May 21st City Council Special Meeting
Budget (Special Meeting)
The Council heard a presentation on the proposed City budget for fiscal years 2019-2020 and 2020-2021, and made no modifications. The budget is due to be adopted by the Council on June 4. Changes for the Community Development Department include the addition of a second Housing Coordinator in the Economic Development and Housing Division, to be funded out of the Measure C housing bond, and additional support for the public art program, to be funded out of the so-call “boomerang” property tax revenues. In addition, a Parking Manager would be added in Public Works and 1.5 full-time equivalent Police Service Technicians would be added in the Police Department to implement the Parking Management Plan.
The presentation for this item can be viewed above at [3:36].
Planning Regulations Amendment for R&D in the MUR Zone (Consent Item)

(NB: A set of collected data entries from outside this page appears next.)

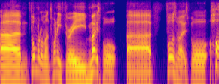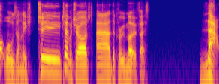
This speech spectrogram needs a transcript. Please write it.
um, Formula One 23, Motorsport, uh, Forza Motorsport, Hot Wheels Unleashed 2, Turbocharged, and the Crew Motorfest. Now,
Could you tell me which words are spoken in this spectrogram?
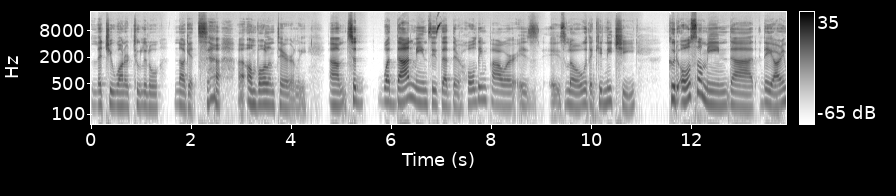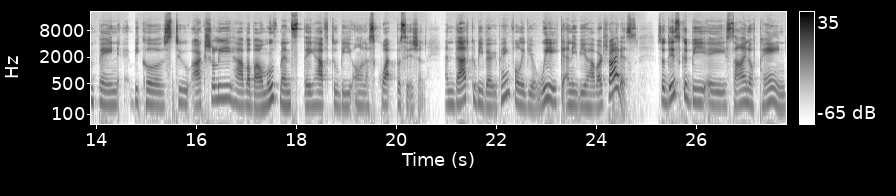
let you one or two little nuggets uh, involuntarily. Um, so what that means is that their holding power is is low. The kidney chi could also mean that they are in pain because to actually have a bowel movements, they have to be on a squat position. And that could be very painful if you're weak and if you have arthritis. So this could be a sign of pain.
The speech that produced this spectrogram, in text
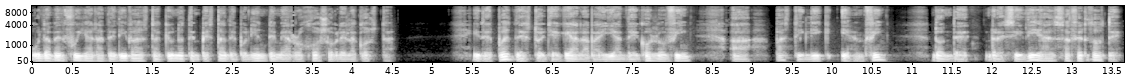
Una vez fui a la deriva hasta que una tempestad de poniente me arrojó sobre la costa y después de esto llegué a la bahía de Golovin, a Pastilik y en fin, donde residía el sacerdote.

On the consent calendar, the Council passed the second reading of an ordinance amending the Planning Regulations to allow Research and Development uses in the Mixed Use with Residential zone with a conditional use permit. As noted above, the ordinance was introduced on May 7; it will take effect on June 20.

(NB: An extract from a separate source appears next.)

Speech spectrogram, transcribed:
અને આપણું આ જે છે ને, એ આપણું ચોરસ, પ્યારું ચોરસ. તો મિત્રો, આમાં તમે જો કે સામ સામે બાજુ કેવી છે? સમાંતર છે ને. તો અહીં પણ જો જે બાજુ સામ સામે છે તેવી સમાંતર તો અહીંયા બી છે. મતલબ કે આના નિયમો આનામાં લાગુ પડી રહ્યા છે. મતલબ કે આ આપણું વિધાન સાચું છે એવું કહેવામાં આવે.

Minimum Wage Ordinance Amendment (Action Item)
As noted above, on May 7 the City Council directed staff to prepare an amendment to the Minimum Wage Ordinance to “pause” wage increases for small independent restaurant businesses. On May 21, the City Council approved first reading of an ordinance that initially pauses the minimum wage rate at $15.00 per hour for small independent restaurants (i.e. restaurants with 20 or fewer locations and less than 56 employees), with future increases in the minimum wage rate expressed as an increasing percentage of the wage rate applicable to businesses that are not small independent restaurants. The result will be one minimum wage rate applicable to all businesses beginning on July 1, 2027. The vote on first reading of this ordinance was 3-2 with Mayor Medina and Vice Mayor Patz voting “no”.
The presentation for this item can be viewed above at [1:35:41].
City Council Meeting Schedule (Action Item)
The Council modified their schedule of regular meetings in 2019 to add a regular meeting on May 29, to accommodate second reading of the ordinance noted
South Bayfront Pedestrian and Bicycle Bridge (Action Item)
The Council approved several resolutions related to the South Bayfront Pedestrian and Bicycle Bridge, including authorizing a $21 million construction contract with Ghilotti Construction Company. Construction will hopefully be getting underway by the end of the summer.
The presentation for this item can be viewed above at [1:32:20].
Marketplace Parcel B (Department Head Report)
Following the Planning Director’s report on Planning Commission actions at the May 14 meeting, the Council voted to call for review (i.e. appeal) the Planning Commission’s re-approval of the Marketplace Parcel B project. The motion was made by Council Member Bauters, seconded by Vice Mayor Patz, and passed unanimously. A date for the Council’s review has not yet been scheduled. [As noted below, the Planning Commission’s re-approval of the project was also subsequently appealed by Wareham Development.]
The presentation for this item can be viewed above at [3:35:10].
May 29th City Council Special Meeting
Minimum Wage Ordinance Amendment (Action Item)
The Council passed the second reading of an ordinance amending the Minimum Wage Ordinance for small, local, independent restaurants, as discussed above. The vote was 3-2 with Mayor Medina and Vice Mayor Patz voting “no”, and Councilmember Donahue participating from the East Coast via teleconference. The ordinance will take effect in 30 days, on June 28.